--- Records shown Enclosed Below ---

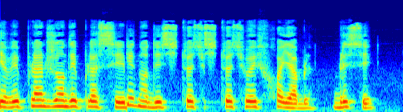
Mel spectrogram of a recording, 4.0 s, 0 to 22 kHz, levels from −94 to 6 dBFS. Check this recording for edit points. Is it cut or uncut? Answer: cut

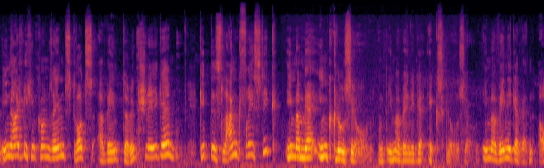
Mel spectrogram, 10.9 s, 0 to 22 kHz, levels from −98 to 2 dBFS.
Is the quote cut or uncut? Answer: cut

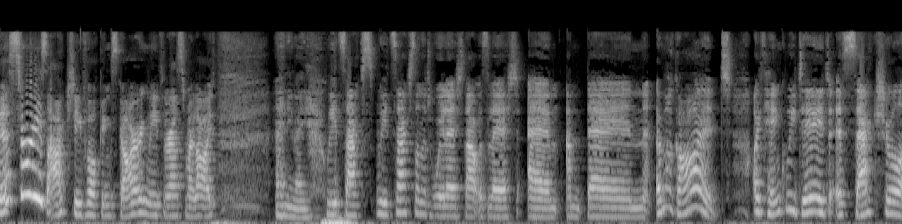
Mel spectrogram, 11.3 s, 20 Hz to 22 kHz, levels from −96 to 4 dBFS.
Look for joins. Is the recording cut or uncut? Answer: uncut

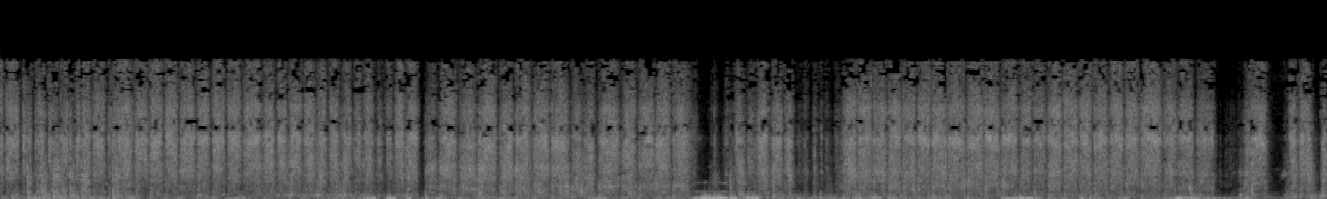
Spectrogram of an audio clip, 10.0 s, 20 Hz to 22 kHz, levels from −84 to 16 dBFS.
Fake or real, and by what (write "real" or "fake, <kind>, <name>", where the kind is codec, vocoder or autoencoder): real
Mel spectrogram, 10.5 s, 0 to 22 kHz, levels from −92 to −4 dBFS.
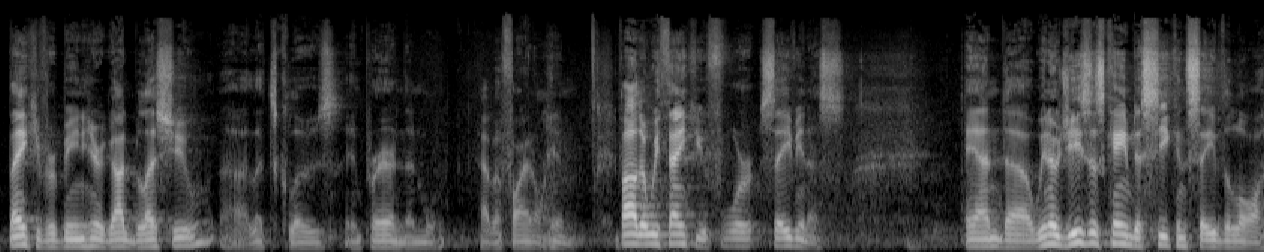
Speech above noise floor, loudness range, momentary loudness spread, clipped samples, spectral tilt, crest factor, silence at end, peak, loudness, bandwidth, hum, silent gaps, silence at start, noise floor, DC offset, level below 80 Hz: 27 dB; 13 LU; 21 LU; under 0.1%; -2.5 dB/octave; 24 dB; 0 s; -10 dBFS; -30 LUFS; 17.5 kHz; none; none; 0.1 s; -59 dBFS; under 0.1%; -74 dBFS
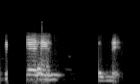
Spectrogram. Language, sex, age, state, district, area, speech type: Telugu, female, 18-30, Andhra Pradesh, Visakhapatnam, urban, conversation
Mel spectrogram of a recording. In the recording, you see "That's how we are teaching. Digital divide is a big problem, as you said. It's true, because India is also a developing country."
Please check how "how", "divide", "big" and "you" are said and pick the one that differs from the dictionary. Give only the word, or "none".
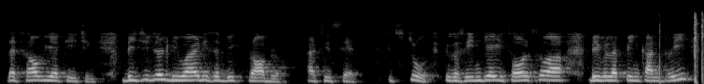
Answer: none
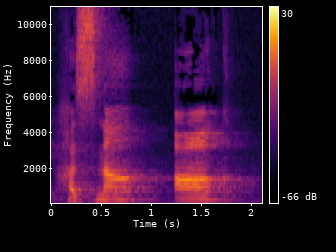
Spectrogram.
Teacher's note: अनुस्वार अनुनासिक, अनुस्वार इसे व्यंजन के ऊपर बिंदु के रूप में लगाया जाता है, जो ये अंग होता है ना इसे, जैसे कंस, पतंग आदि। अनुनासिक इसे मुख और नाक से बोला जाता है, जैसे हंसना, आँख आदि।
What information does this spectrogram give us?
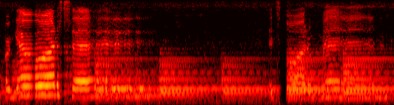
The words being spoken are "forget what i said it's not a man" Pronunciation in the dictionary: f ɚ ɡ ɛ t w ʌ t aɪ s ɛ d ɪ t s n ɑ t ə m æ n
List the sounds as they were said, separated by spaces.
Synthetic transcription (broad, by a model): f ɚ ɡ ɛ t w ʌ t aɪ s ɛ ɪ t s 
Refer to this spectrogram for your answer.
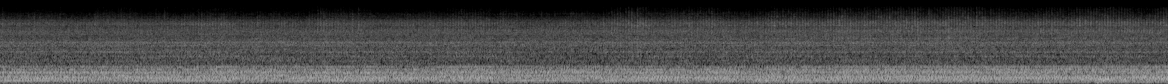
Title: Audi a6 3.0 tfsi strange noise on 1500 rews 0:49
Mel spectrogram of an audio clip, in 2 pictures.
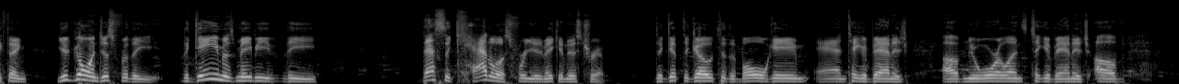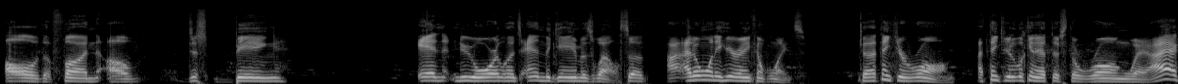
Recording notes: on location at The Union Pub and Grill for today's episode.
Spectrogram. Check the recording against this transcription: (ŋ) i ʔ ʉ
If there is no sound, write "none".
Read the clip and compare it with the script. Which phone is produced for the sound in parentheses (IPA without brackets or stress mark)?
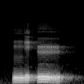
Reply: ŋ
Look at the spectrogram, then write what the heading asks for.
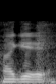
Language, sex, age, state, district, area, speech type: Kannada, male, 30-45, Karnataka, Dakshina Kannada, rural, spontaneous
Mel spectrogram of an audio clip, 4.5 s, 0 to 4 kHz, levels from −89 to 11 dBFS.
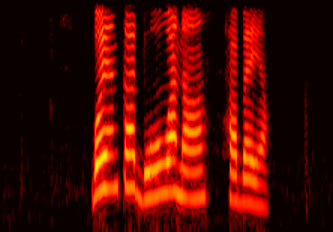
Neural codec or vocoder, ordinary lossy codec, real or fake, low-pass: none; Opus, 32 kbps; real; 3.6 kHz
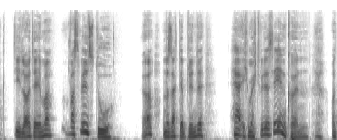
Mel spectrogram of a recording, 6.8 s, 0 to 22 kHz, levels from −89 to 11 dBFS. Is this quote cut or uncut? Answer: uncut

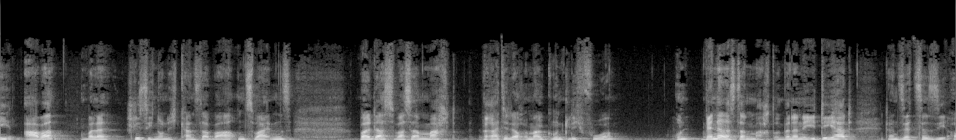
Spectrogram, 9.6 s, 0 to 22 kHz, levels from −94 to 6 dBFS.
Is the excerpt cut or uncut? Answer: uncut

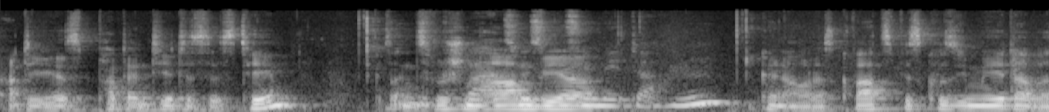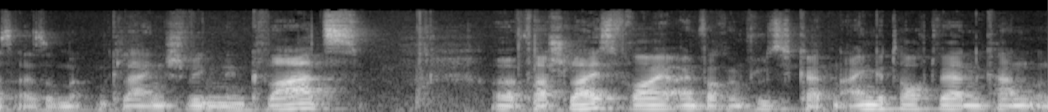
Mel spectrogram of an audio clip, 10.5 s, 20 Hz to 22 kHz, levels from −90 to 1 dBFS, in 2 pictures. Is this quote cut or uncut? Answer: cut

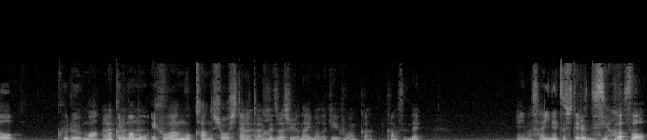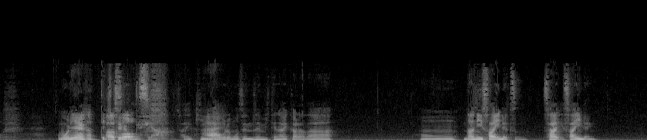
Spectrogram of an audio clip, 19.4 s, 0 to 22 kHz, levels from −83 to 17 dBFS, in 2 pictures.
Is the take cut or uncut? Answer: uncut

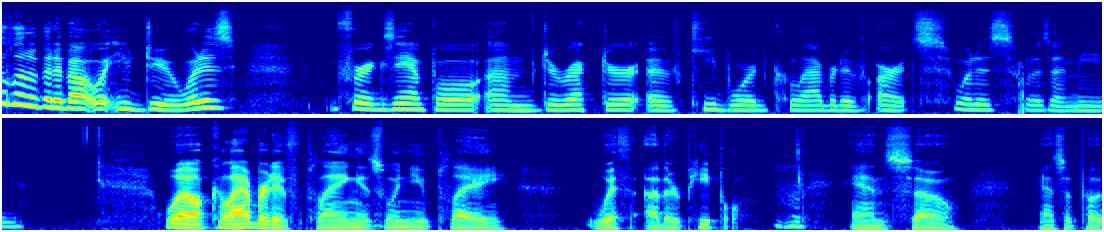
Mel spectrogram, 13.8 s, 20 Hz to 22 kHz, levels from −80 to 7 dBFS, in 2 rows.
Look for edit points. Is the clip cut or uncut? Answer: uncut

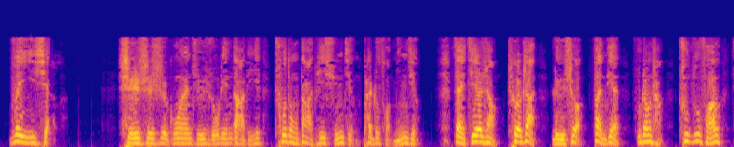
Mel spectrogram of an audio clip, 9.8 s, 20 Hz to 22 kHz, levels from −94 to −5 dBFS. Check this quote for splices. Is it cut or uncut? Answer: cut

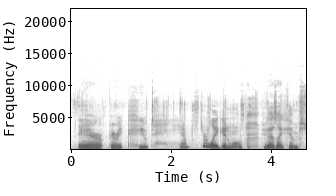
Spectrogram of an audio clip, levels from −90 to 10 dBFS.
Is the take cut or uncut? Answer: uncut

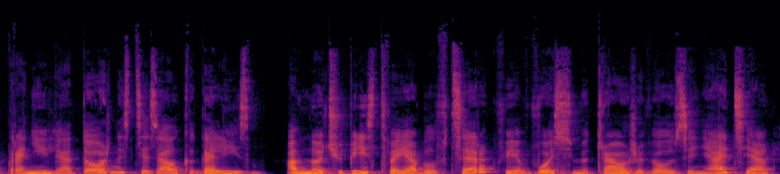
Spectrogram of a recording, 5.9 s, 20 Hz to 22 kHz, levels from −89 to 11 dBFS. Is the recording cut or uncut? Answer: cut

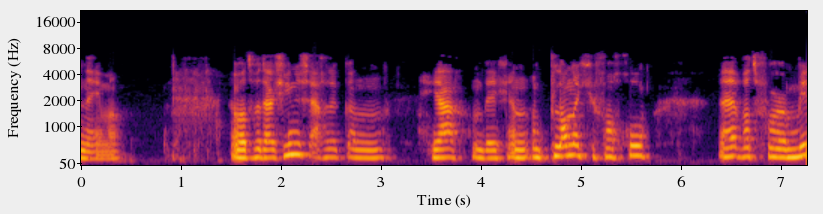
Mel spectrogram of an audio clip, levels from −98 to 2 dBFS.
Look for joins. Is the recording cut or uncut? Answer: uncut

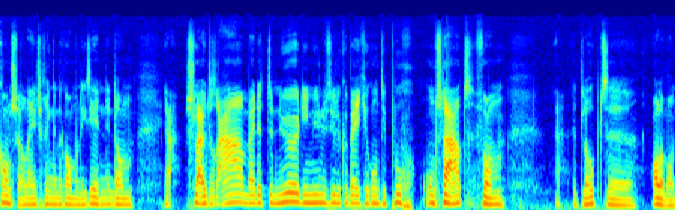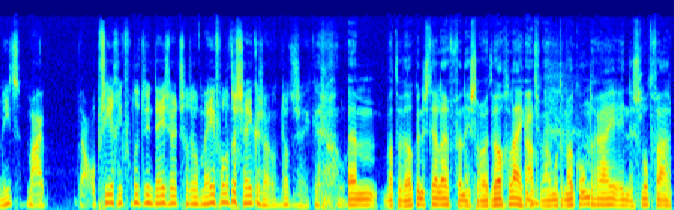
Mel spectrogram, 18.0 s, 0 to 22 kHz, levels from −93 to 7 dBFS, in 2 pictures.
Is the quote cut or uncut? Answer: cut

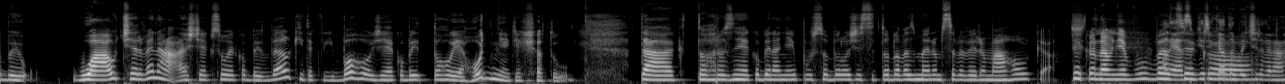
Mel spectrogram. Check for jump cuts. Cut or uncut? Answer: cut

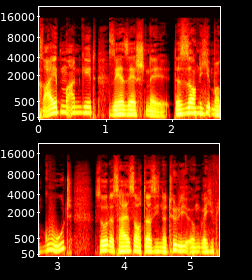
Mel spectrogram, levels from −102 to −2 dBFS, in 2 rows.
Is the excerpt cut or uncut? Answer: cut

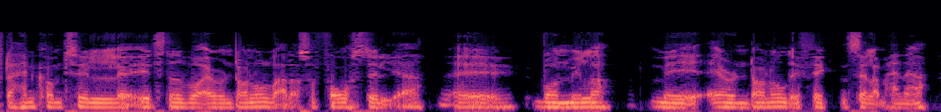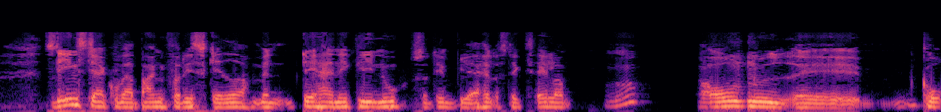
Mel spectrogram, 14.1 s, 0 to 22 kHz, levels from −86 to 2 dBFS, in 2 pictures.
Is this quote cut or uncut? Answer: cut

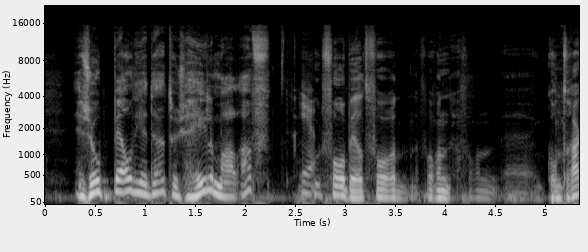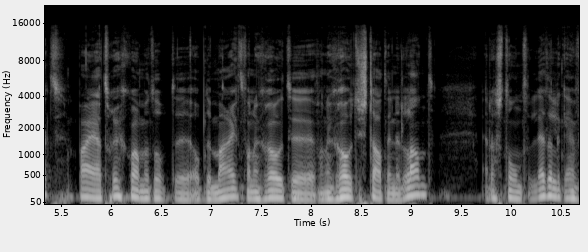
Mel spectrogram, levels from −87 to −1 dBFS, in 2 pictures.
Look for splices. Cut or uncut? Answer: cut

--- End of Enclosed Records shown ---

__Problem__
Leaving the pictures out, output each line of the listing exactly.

__Response to this task__
Mel spectrogram of a recording, 4.0 s, 0 to 22 kHz, levels from −94 to 6 dBFS. Check this recording for edit points. Is it cut or uncut? Answer: cut

Mel spectrogram, 10.9 s, 0 to 22 kHz, levels from −98 to 2 dBFS.
Is the quote cut or uncut? Answer: cut

Mel spectrogram, 11.3 s, 20 Hz to 22 kHz, levels from −96 to 4 dBFS.
Look for joins. Is the recording cut or uncut? Answer: uncut

Spectrogram of an audio clip, 10.0 s, 20 Hz to 22 kHz, levels from −84 to 16 dBFS.
Fake or real, and by what (write "real" or "fake, <kind>, <name>", where the kind is codec, vocoder or autoencoder): real
Mel spectrogram, 10.5 s, 0 to 22 kHz, levels from −92 to −4 dBFS.
Speech above noise floor, loudness range, momentary loudness spread, clipped samples, spectral tilt, crest factor, silence at end, peak, loudness, bandwidth, hum, silent gaps, silence at start, noise floor, DC offset, level below 80 Hz: 27 dB; 13 LU; 21 LU; under 0.1%; -2.5 dB/octave; 24 dB; 0 s; -10 dBFS; -30 LUFS; 17.5 kHz; none; none; 0.1 s; -59 dBFS; under 0.1%; -74 dBFS
Spectrogram. Language, sex, age, state, district, area, speech type: Telugu, female, 18-30, Andhra Pradesh, Visakhapatnam, urban, conversation
Mel spectrogram of a recording. In the recording, you see "That's how we are teaching. Digital divide is a big problem, as you said. It's true, because India is also a developing country."
Please check how "how", "divide", "big" and "you" are said and pick the one that differs from the dictionary. Give only the word, or "none".
Answer: none
Spectrogram.
Teacher's note: अनुस्वार अनुनासिक, अनुस्वार इसे व्यंजन के ऊपर बिंदु के रूप में लगाया जाता है, जो ये अंग होता है ना इसे, जैसे कंस, पतंग आदि। अनुनासिक इसे मुख और नाक से बोला जाता है, जैसे हंसना, आँख आदि।
What information does this spectrogram give us?
The words being spoken are "forget what i said it's not a man" Pronunciation in the dictionary: f ɚ ɡ ɛ t w ʌ t aɪ s ɛ d ɪ t s n ɑ t ə m æ n
List the sounds as they were said, separated by spaces.
Synthetic transcription (broad, by a model): f ɚ ɡ ɛ t w ʌ t aɪ s ɛ ɪ t s 
Refer to this spectrogram for your answer.
Title: Audi a6 3.0 tfsi strange noise on 1500 rews 0:49
Mel spectrogram of an audio clip, in 2 pictures.
Recording notes: on location at The Union Pub and Grill for today's episode.
Spectrogram. Check the recording against this transcription: (ŋ) i ʔ ʉ
If there is no sound, write "none".
Read the clip and compare it with the script. Which phone is produced for the sound in parentheses (IPA without brackets or stress mark)?
Reply: ŋ
Look at the spectrogram, then write what the heading asks for.
Language, sex, age, state, district, area, speech type: Kannada, male, 30-45, Karnataka, Dakshina Kannada, rural, spontaneous
Mel spectrogram of an audio clip, 4.5 s, 0 to 4 kHz, levels from −89 to 11 dBFS.
Neural codec or vocoder, ordinary lossy codec, real or fake, low-pass: none; Opus, 32 kbps; real; 3.6 kHz
Mel spectrogram of a recording, 6.8 s, 0 to 22 kHz, levels from −89 to 11 dBFS. Is this quote cut or uncut? Answer: uncut

Spectrogram, 9.6 s, 0 to 22 kHz, levels from −94 to 6 dBFS.
Is the excerpt cut or uncut? Answer: uncut

Mel spectrogram of an audio clip, 10.5 s, 20 Hz to 22 kHz, levels from −90 to 1 dBFS, in 2 pictures. Is this quote cut or uncut? Answer: cut

Spectrogram of an audio clip, 19.4 s, 0 to 22 kHz, levels from −83 to 17 dBFS, in 2 pictures.
Is the take cut or uncut? Answer: uncut

Mel spectrogram, 13.8 s, 20 Hz to 22 kHz, levels from −80 to 7 dBFS, in 2 rows.
Look for edit points. Is the clip cut or uncut? Answer: uncut

Mel spectrogram of an audio clip, 9.8 s, 20 Hz to 22 kHz, levels from −94 to −5 dBFS. Check this quote for splices. Is it cut or uncut? Answer: cut

Spectrogram of an audio clip, levels from −90 to 10 dBFS.
Is the take cut or uncut? Answer: uncut

Spectrogram of a recording, 5.9 s, 20 Hz to 22 kHz, levels from −89 to 11 dBFS. Is the recording cut or uncut? Answer: cut

Mel spectrogram of an audio clip, levels from −98 to 2 dBFS.
Look for joins. Is the recording cut or uncut? Answer: uncut

Mel spectrogram, 18.0 s, 0 to 22 kHz, levels from −93 to 7 dBFS, in 2 pictures.
Is the quote cut or uncut? Answer: cut

Mel spectrogram. Check for jump cuts. Cut or uncut? Answer: cut

Mel spectrogram, levels from −102 to −2 dBFS, in 2 rows.
Is the excerpt cut or uncut? Answer: cut

Mel spectrogram, 14.1 s, 0 to 22 kHz, levels from −86 to 2 dBFS, in 2 pictures.
Is this quote cut or uncut? Answer: cut

Mel spectrogram, levels from −87 to −1 dBFS, in 2 pictures.
Look for splices. Cut or uncut? Answer: cut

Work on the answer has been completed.